- _Task objective_:
Set the pictures aside and return each record below precisely as written.

Recorded data:
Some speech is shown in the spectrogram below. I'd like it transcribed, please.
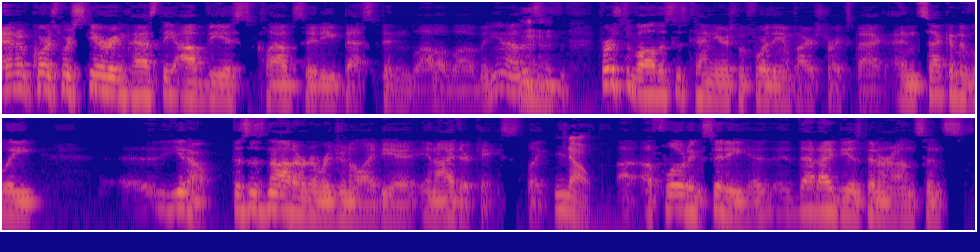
and of course we're steering past the obvious Cloud City, Bespin, blah blah blah. But you know, this is first of all, this is ten years before The Empire Strikes Back, and secondly, uh, you know, this is not an original idea in either case. Like No, a, a floating city, uh, that idea has been around since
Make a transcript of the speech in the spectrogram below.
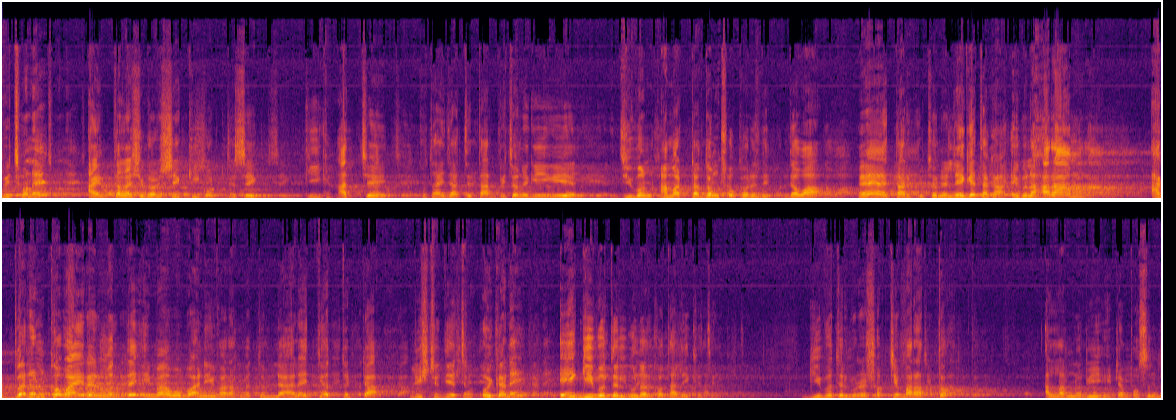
পিছনে আয়ব তালাশি করে, সে কি করতেছে, কি খাচ্ছে, কোথায় যাচ্ছে, তার পিছনে গিয়ে গিয়ে জীবন আমারটা ধ্বংস করে দেওয়া। হ্যাঁ তার পিছনে লেগে থাকা, এগুলো হারাম। আকবরুল কবায়ের মধ্যে ইমাম রহমতুল্লাহ আলাই তিয়াত্তরটা লিস্ট দিয়েছেন, ওইখানে এই গিবতের গুণের কথা লিখেছেন। গিবতের গুণের সবচেয়ে মারাত্মক আল্লাহ নবী এটা পছন্দ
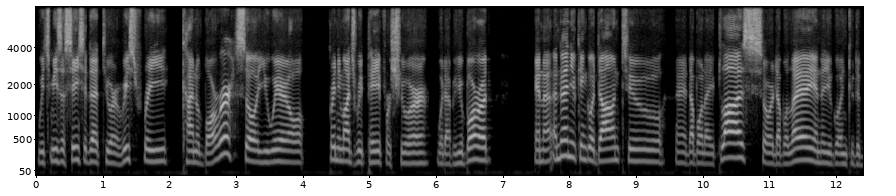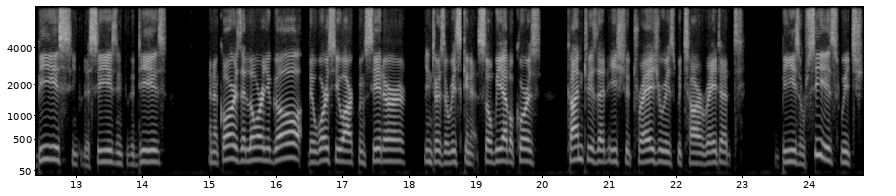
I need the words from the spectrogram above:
which means essentially that you're a risk-free kind of borrower. So you will pretty much repay for sure whatever you borrowed. And, uh, and then you can go down to uh, double A plus or double A, and then you go into the Bs, into the Cs, into the Ds. And of course, the lower you go, the worse you are considered in terms of riskiness. So we have, of course, countries that issue treasuries which are rated Bs or Cs, which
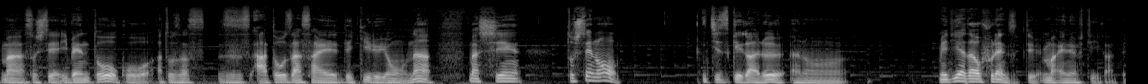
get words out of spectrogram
まあそしてイベントをこう後後支えできるような、まあ、支援としての位置づけがある、あのー、メディアダオフレンズっていう、まあ、NFT があって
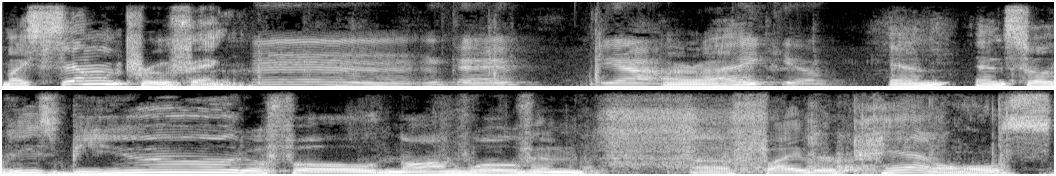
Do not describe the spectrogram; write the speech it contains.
my soundproofing. Mm, okay. Yeah. All right. Thank you. And and so these beautiful non-woven uh, fiber panels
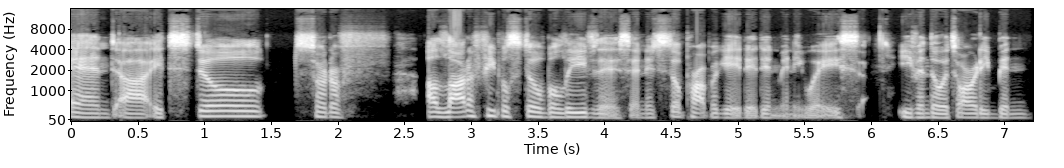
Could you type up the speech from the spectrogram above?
And uh, it's still sort of a lot of people still believe this and it's still propagated in many ways even though it's already been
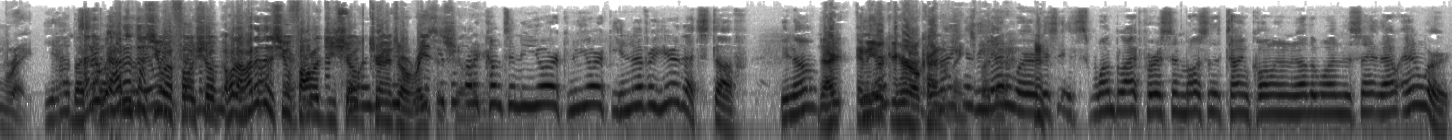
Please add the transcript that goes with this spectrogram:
Right. yeah, but How did, how did this UFO show? Hold on. How did this ufology show turn into a racist People show? gotta Like, come to New York. New York, you never hear that stuff. You know, Now, in New York, you hear all kinds when of I things. hear the but, uh, N word, it's, it's one black person most of the time calling another one the same that N word.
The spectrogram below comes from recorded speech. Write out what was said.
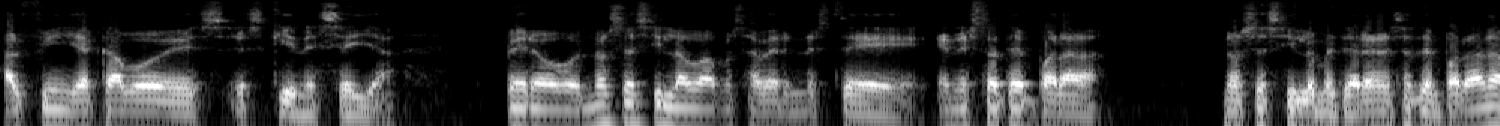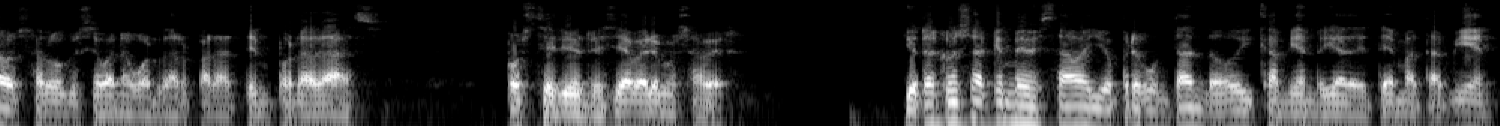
Al fin y al cabo es, es quien es ella. Pero no sé si lo vamos a ver en, este, en esta temporada. No sé si lo meterán en esta temporada o es algo que se van a guardar para temporadas posteriores, ya veremos a ver. Y otra cosa que me estaba yo preguntando hoy, cambiando ya de tema también,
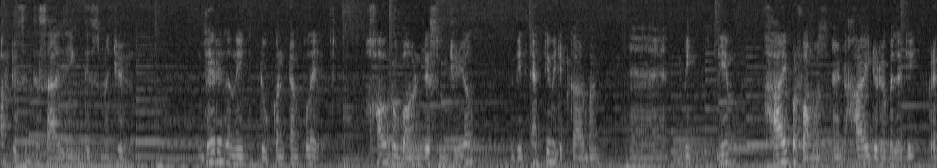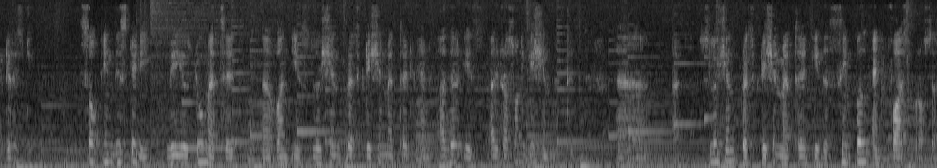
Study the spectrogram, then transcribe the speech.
After synthesizing this material, there is a need to contemplate how to bond this material with activated carbon and give high performance and high durability characteristic. So in this study we use two methods, uh, one is solution precipitation method and other is ultrasonication method. Uh, solution precipitation method is a simple and fast process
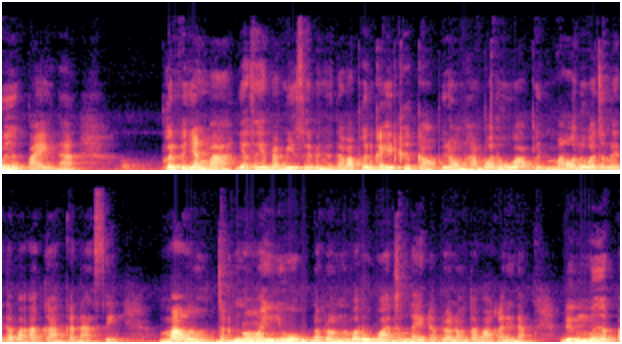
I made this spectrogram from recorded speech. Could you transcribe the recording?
มือไปนะเพิ่นก็ยังมาอยากสิเฮ็ดแบบนี้สิเป็นเหมือนแต่ว่าเพิ่นก็เฮ็ดคือเก่าพี่น้องค่ะบ่รู้ว่าเพิ่นเมาหรือว่าจังไดแต่ว่าอาการก็น่าสิ เมาจักน้อยอยู่นำพี่น้ำบ่รู้ว่าจังไดนำเหลืองแต่ว่ากันนี่ล่ะ ดึงมือไป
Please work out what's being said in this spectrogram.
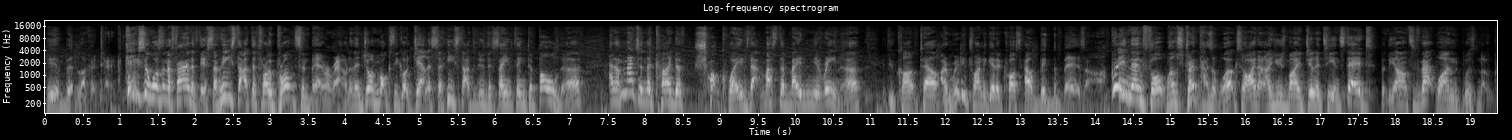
he's a bit like a tank. Kingston wasn't a fan of this, so he started to throw Bronson Bear around, and then Jon Moxley got jealous, so he started to do the same thing to Boulder. And imagine the kind of shockwaves that must have made in the arena. You can't tell, I'm really trying to get across how big the bears are. Greene then thought, well, strength hasn't worked, so I don't I use my agility instead. But the answer to that one was nope.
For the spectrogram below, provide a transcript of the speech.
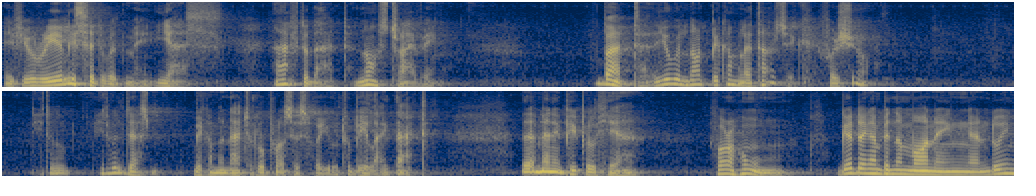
If you really sit with me, yes. After that, no striving. But you will not become lethargic, for sure. It will… it will just become a natural process for you to be like that. There are many people here for whom getting up in the morning and doing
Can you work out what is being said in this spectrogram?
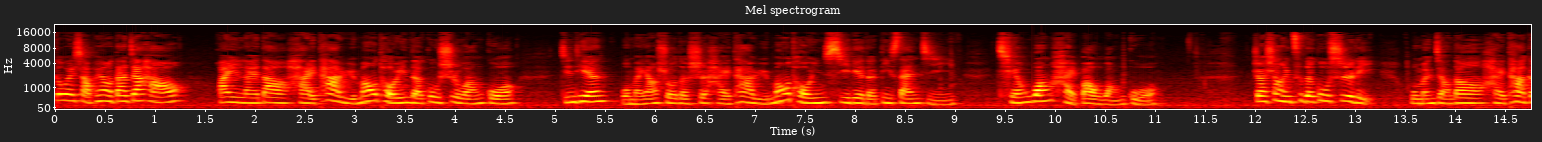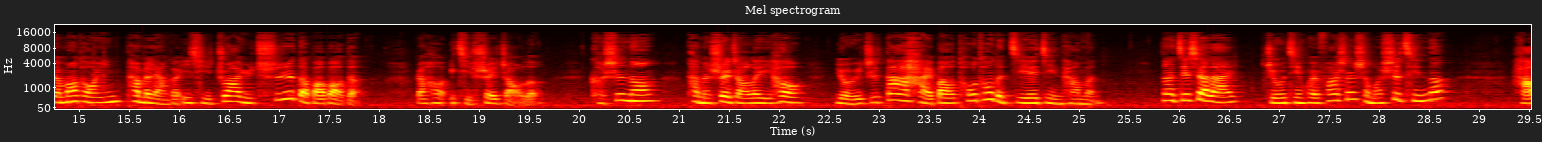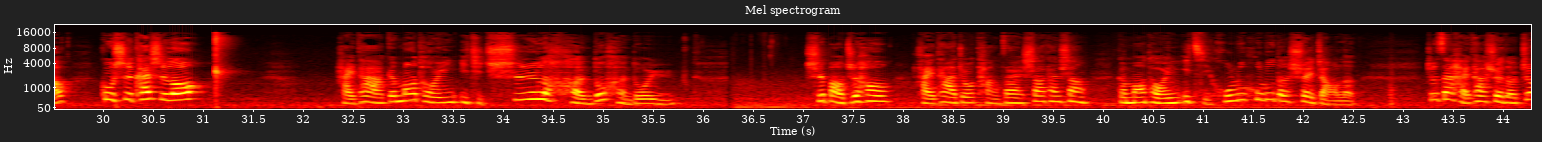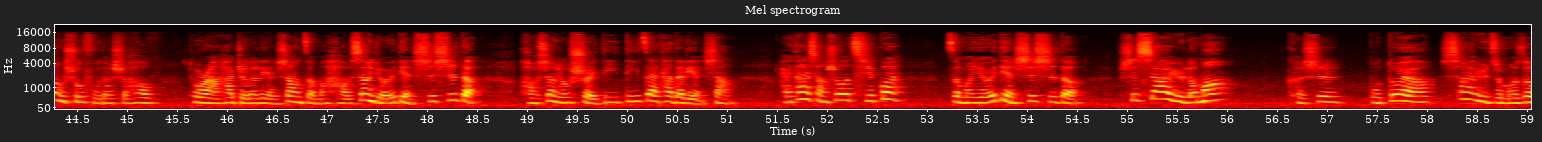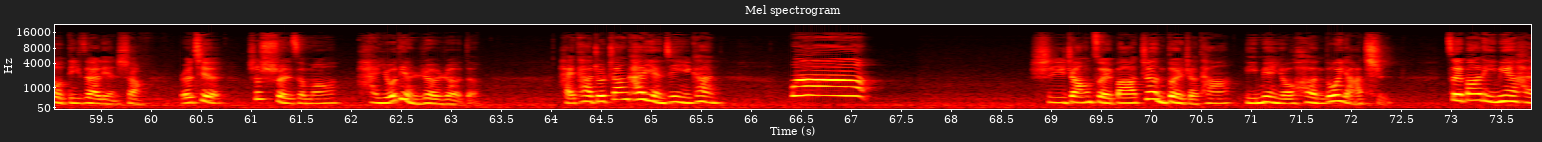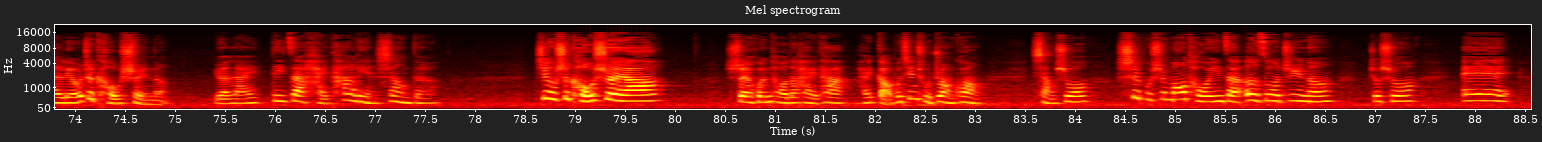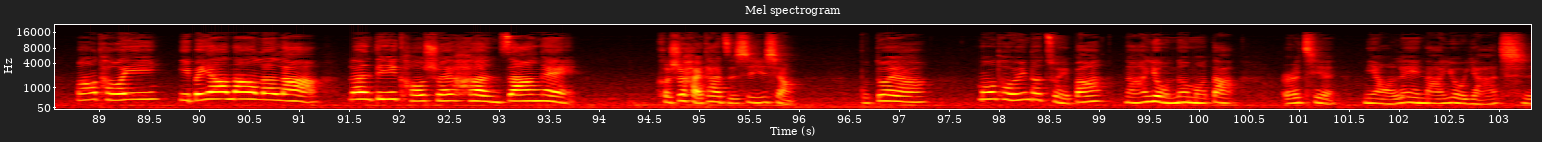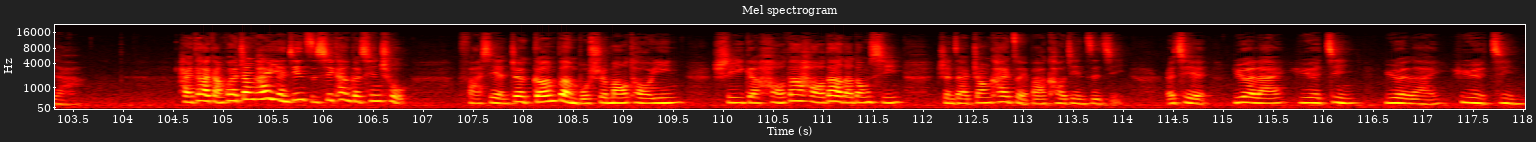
各位小朋友，大家好，欢迎来到海獭与猫头鹰的故事王国。今天我们要说的是海獭与猫头鹰系列的第三集《前往海豹王国》。在上一次的故事里，我们讲到海獭跟猫头鹰，他们两个一起抓鱼，吃得饱饱的，然后一起睡着了。可是呢，他们睡着了以后，有一只大海豹偷偷的接近他们。那接下来究竟会发生什么事情呢？好。故事开始喽！海獭跟猫头鹰一起吃了很多很多鱼。吃饱之后，海獭就躺在沙滩上，跟猫头鹰一起呼噜呼噜的睡着了。就在海獭睡得正舒服的时候，突然他觉得脸上怎么好像有一点湿湿的，好像有水滴滴在他的脸上。海獭想说：奇怪，怎么有一点湿湿的？是下雨了吗？可是。不对啊，下雨怎么只有滴在脸上？而且这水怎么还有点热热的？海獭就张开眼睛一看，哇，是一张嘴巴正对着它，里面有很多牙齿，嘴巴里面还流着口水呢。原来滴在海獭脸上的就是口水啊！睡昏头的海獭还搞不清楚状况，想说是不是猫头鹰在恶作剧呢？就说：“哎，猫头鹰，你不要闹了啦！乱滴口水很脏哎。”可是海獭仔细一想，不对啊，猫头鹰的嘴巴哪有那么大？而且鸟类哪有牙齿啊？海獭赶快张开眼睛仔细看个清楚，发现这根本不是猫头鹰，是一个好大好大的东西，正在张开嘴巴靠近自己，而且越来越近。越来越近，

- _Answer section_:
Some speech is shown in the spectrogram below. I'd like it transcribed, please.
and of course we're steering past the obvious Cloud City, Bespin, blah blah blah. But you know, this is first of all, this is ten years before The Empire Strikes Back, and secondly, uh, you know, this is not an original idea in either case. Like No, a, a floating city, uh, that idea has been around since
Make a transcript of the speech in the spectrogram below.
পিছনে আয়ব তালাশি করে, সে কি করতেছে, কি খাচ্ছে, কোথায় যাচ্ছে, তার পিছনে গিয়ে গিয়ে জীবন আমারটা ধ্বংস করে দেওয়া। হ্যাঁ তার পিছনে লেগে থাকা, এগুলো হারাম। আকবরুল কবায়ের মধ্যে ইমাম রহমতুল্লাহ আলাই তিয়াত্তরটা লিস্ট দিয়েছেন, ওইখানে এই গিবতের গুণের কথা লিখেছেন। গিবতের গুণের সবচেয়ে মারাত্মক আল্লাহ নবী এটা পছন্দ
I need the words from the spectrogram above:
which means essentially that you're a risk-free kind of borrower. So you will pretty much repay for sure whatever you borrowed. And, uh, and then you can go down to uh, double A plus or double A, and then you go into the Bs, into the Cs, into the Ds. And of course, the lower you go, the worse you are considered in terms of riskiness. So we have, of course, countries that issue treasuries which are rated Bs or Cs, which
get words out of spectrogram
まあそしてイベントをこう後後支えできるような、まあ、支援としての位置づけがある、あのー、メディアダオフレンズっていう、まあ、NFT があって
Do not describe the spectrogram; write the speech it contains.
my soundproofing. Mm, okay. Yeah. All right. Thank you. And and so these beautiful non-woven uh, fiber panels
Could you type up the speech from the spectrogram above?
And uh, it's still sort of a lot of people still believe this and it's still propagated in many ways even though it's already been
Please add the transcript that goes with this spectrogram:
Right. yeah, but How did, how did this UFO show? Hold on. How did this ufology show turn into a racist People show? gotta Like, come to New York. New York, you never hear that stuff. You know, Now, in New York, you hear all kinds when of I things. hear the but, uh, N word, it's, it's one black person most of the time calling another one the same that N word.
The spectrogram below comes from recorded speech. Write out what was said.
Al fin y al cabo es, es quien es ella. Pero no sé si lo vamos a ver en, este, en esta temporada. No sé si lo meterán en esta temporada o es algo que se van a guardar para temporadas posteriores, ya veremos a ver. Y otra cosa que me estaba yo preguntando hoy, cambiando ya de tema también,
Study the spectrogram, then transcribe the speech.
After synthesizing this material, there is a need to contemplate how to bond this material with activated carbon and give high performance and high durability characteristic. So in this study we use two methods, uh, one is solution precipitation method and other is ultrasonication method. Uh, solution precipitation method is a simple and fast process
I made this spectrogram from recorded speech. Could you transcribe the recording?
มือไปนะเพิ่นก็ยังมาอยากสิเฮ็ดแบบนี้สิเป็นเหมือนแต่ว่าเพิ่นก็เฮ็ดคือเก่าพี่น้องค่ะบ่รู้ว่าเพิ่นเมาหรือว่าจังไดแต่ว่าอาการก็น่าสิ เมาจักน้อยอยู่นำพี่น้ำบ่รู้ว่าจังไดนำเหลืองแต่ว่ากันนี่ล่ะ ดึงมือไป
Please work out what's being said in this spectrogram.
he's a bit like a tank. Kingston wasn't a fan of this, so he started to throw Bronson Bear around, and then Jon Moxley got jealous, so he started to do the same thing to Boulder. And imagine the kind of shockwaves that must have made in the arena. You can't tell, I'm really trying to get across how big the bears are. Greene then thought, well, strength hasn't worked, so I don't I use my agility instead. But the answer to that one was nope.
For the spectrogram below, provide a transcript of the speech.
If you really sit with me, yes. After that, no striving. But you will not become lethargic, for sure. It will… it will just become a natural process for you to be like that. There are many people here for whom getting up in the morning and doing
Can you work out what is being said in this spectrogram?
各位小朋友，大家好，欢迎来到海獭与猫头鹰的故事王国。今天我们要说的是海獭与猫头鹰系列的第三集《前往海豹王国》。在上一次的故事里，我们讲到海獭跟猫头鹰，他们两个一起抓鱼，吃得饱饱的，然后一起睡着了。可是呢，他们睡着了以后，有一只大海豹偷偷的接近他们。那接下来究竟会发生什么事情呢？好。故事开始喽！海獭跟猫头鹰一起吃了很多很多鱼。吃饱之后，海獭就躺在沙滩上，跟猫头鹰一起呼噜呼噜的睡着了。就在海獭睡得正舒服的时候，突然他觉得脸上怎么好像有一点湿湿的，好像有水滴滴在他的脸上。海獭想说：奇怪，怎么有一点湿湿的？是下雨了吗？可是。不对啊，下雨怎么只有滴在脸上？而且这水怎么还有点热热的？海獭就张开眼睛一看，哇，是一张嘴巴正对着它，里面有很多牙齿，嘴巴里面还流着口水呢。原来滴在海獭脸上的就是口水啊！睡昏头的海獭还搞不清楚状况，想说是不是猫头鹰在恶作剧呢？就说：“哎，猫头鹰，你不要闹了啦！乱滴口水很脏哎。”可是海獭仔细一想，不对啊，猫头鹰的嘴巴哪有那么大？而且鸟类哪有牙齿啊？海獭赶快张开眼睛仔细看个清楚，发现这根本不是猫头鹰，是一个好大好大的东西，正在张开嘴巴靠近自己，而且越来越近。越来越近，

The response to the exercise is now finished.